Defensively, the Steelers appeared to make enough plays to prevent the Bengals from beating them for only the third time in 13 games. With the exception of receiver A.J. Green's 20-yard catch that positioned Brown for the game-winner, the defense tossed a net over Cincinnati.

“This is the most arrogant as I'll ever be: I'll take this defense — man to man — with any defense in the league,” said Clark, who later tweeted he had no words to “capture the disappointment.” “When it comes time to play, you give me my 11 against somebody else's 11, I'll take mine every time.”

Ralph N. Paulk is a staff writer for Trib Total Media. He can be reached at rpaulk@tribweb.com.

TribLIVE commenting policy

You are solely responsible for your comments and by using TribLive.com you agree to our Terms of Service.

We moderate comments. Our goal is to provide substantive commentary for a general readership. By screening submissions, we provide a space where readers can share intelligent and informed commentary that enhances the quality of our news and information.
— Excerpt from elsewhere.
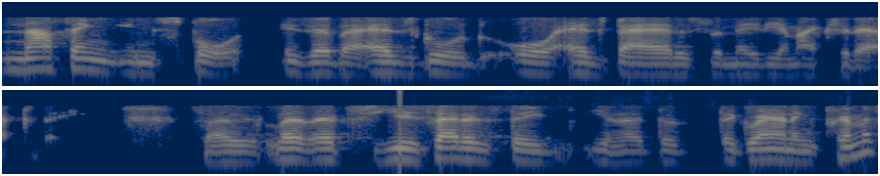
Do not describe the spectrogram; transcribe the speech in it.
nothing in sport is ever as good or as bad as the media makes it out to be. So let, let's use that as the you know the, the grounding premise.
While most comments will be posted if they are on-topic and not abusive, moderating decisions are subjective. We will make them as carefully and consistently as we can. Because of the volume of reader comments, we cannot review individual moderation decisions with readers.

We value thoughtful comments representing a range of views that make their point quickly and politely. We make an effort to protect discussions from repeated comments either by the same reader or different readers

We follow the same standards for taste as the daily newspaper. A few things we won't tolerate: personal attacks, obscenity, vulgarity, profanity (including expletives and letters followed by dashes), commercial promotion, impersonations, incoherence, proselytizing and SHOUTING. Don't include URLs to Web sites.

We do not edit comments. They are either approved or deleted. We reserve the right to edit a comment that is quoted or excerpted in an article. In this case, we may fix spelling and punctuation.

We welcome strong opinions and criticism of our work, but we don't want comments to become bogged down with discussions of our policies and we will moderate accordingly.

We appreciate it when readers and people quoted in articles or blog posts point out errors of fact or emphasis and will investigate all assertions. But these suggestions should be sent via e-mail. To avoid distracting other readers, we won't publish comments that suggest a correction. Instead, corrections will be made in a blog post or in an article.